Mario Draghi announces that the ECB has a new tool.
What is going on?
1) Interest rates remain where they are – for now.
2) “Outright Monetary Transactions” (OMT) will be instituted
3) The ECB will buy unlimited of Sovereign Bonds.
4) The Bonds purchased will have a maturity of 1-3 years.
5) Euro-zone banks will deposit amounts in the ECB corresponding to the amount extended in purchase of bonds.
6) These supporting buys will depend on “strict” conditions on savings and reforms. With “dire” consequences in the event of non-compliance.
Something had to be done, as “systemically important” banks are experiencing large scale bank runs. Alone in first quarter 2012 Spain experienced a flight of liquidity of 100 bio. EUR. This money landed as deposits in other European countries making the CB’s coffers burst at the seams – and forced German sovereign bonds into negative territory. At the same time this lack of liquidity had to be replaced by the Spanish state – which wasn’t possible, at the interest rate exploded – simply because the buyers had fled the country.
The serious part is that the money fled from the frying pan into the fire: They were deposited in banks that had a surplus of liquidity – to some extend – and as banks do NOT lend money to other banks. That much is evident from the LIBOR scandal. The interbank market isn’t there anymore – the LIBOR could be manipulated, as it had lost its original raison d’être: Interbank offered rate!

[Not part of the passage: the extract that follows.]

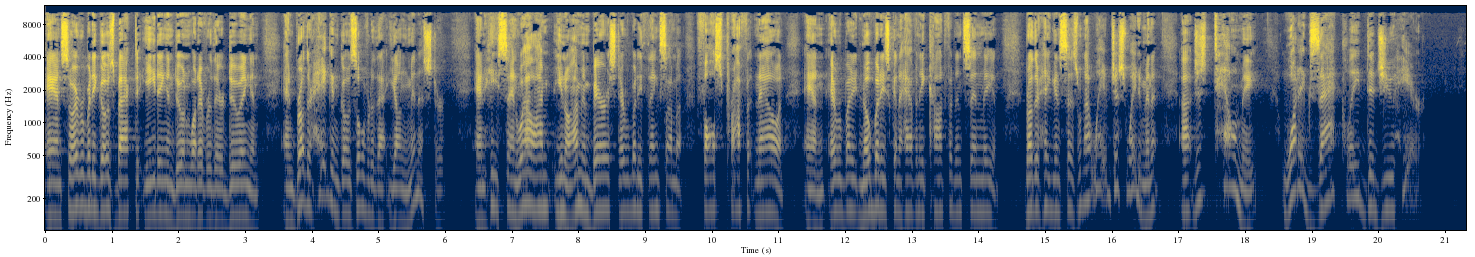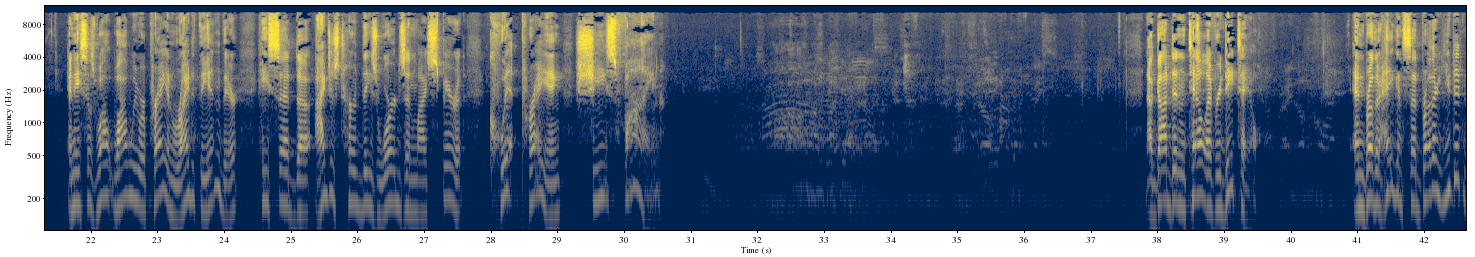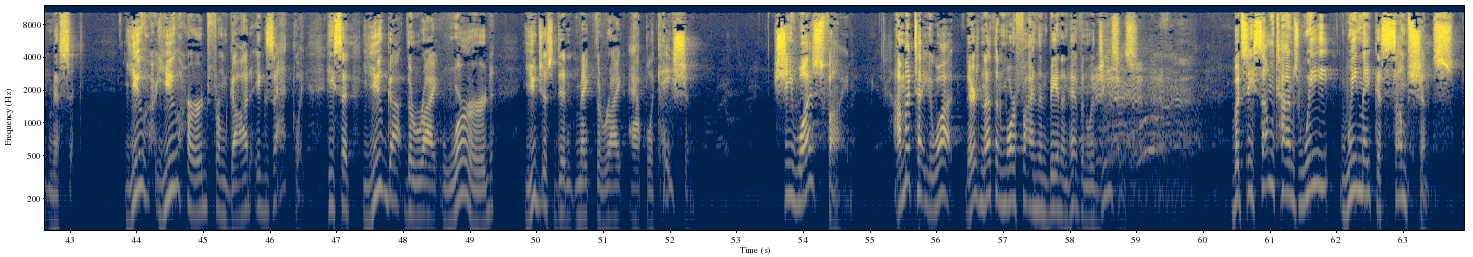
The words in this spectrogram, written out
And so everybody goes back to eating and doing whatever they're doing. And, and Brother Hagin goes over to that young minister and he's saying, Well, I'm, you know, I'm embarrassed. Everybody thinks I'm a false prophet now, and, and everybody, nobody's going to have any confidence in me. And Brother Hagin says, Well, now, wait, just wait a minute. Uh, just tell me, what exactly did you hear? And he says, Well, while we were praying, right at the end there, he said, uh, I just heard these words in my spirit quit praying, she's fine. Now, God didn't tell every detail. And Brother Hagin said, Brother, you didn't miss it. You, you heard from God exactly. He said, You got the right word, you just didn't make the right application. She was fine. I'm going to tell you what, there's nothing more fine than being in heaven with Jesus. But see, sometimes we, we make assumptions.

The tricky part is actually what is understood with “strict” and “dire”. These rather fluffy words are perhaps best understood in context with forming a Euro Bank Inspection under the ECB. This ECB Bank Inspection will deal only with “systematically important” banks – i.e. banks that are too large for the nation in question. That is all fine and square with Spain’s Santander and BBVA, not to mention Bankia, where the garbage can for dead banks had lifted the lid off and all of a sudden was integrated into a “systematically important” bank – not quite the intention; but the result.
If this supposition is correct this will mean that “systematically” important banks will be taken out of the national control and will have to answer to the ECB Bank Inspection. The other side is, that governments should be curbed in their tendency to relax banking rules and finance a budget deficit through irresponsible lending by the banks, thus resulting in tax revenue to balance the public budget, thus financing public deficit with private debt.
The dire consequences are more immediately apparent: With a huge stock of short term bonds any access to financing can be cut off with a fire sale. The mere rumour that the ECB is selling will make short term interest rates skyrocket.
The short maturity also caters for the return of the absconded liquidity in so far as if confidence is not restored – the deposits in foreign banks will not return in that case – the bonds will come due and the liquidity forwarded by the stricken state to the distressed “systematically important” banks will come due simultaneously.
All in all a rather neat construction, where risk is covered by taking the fled capital as hostage.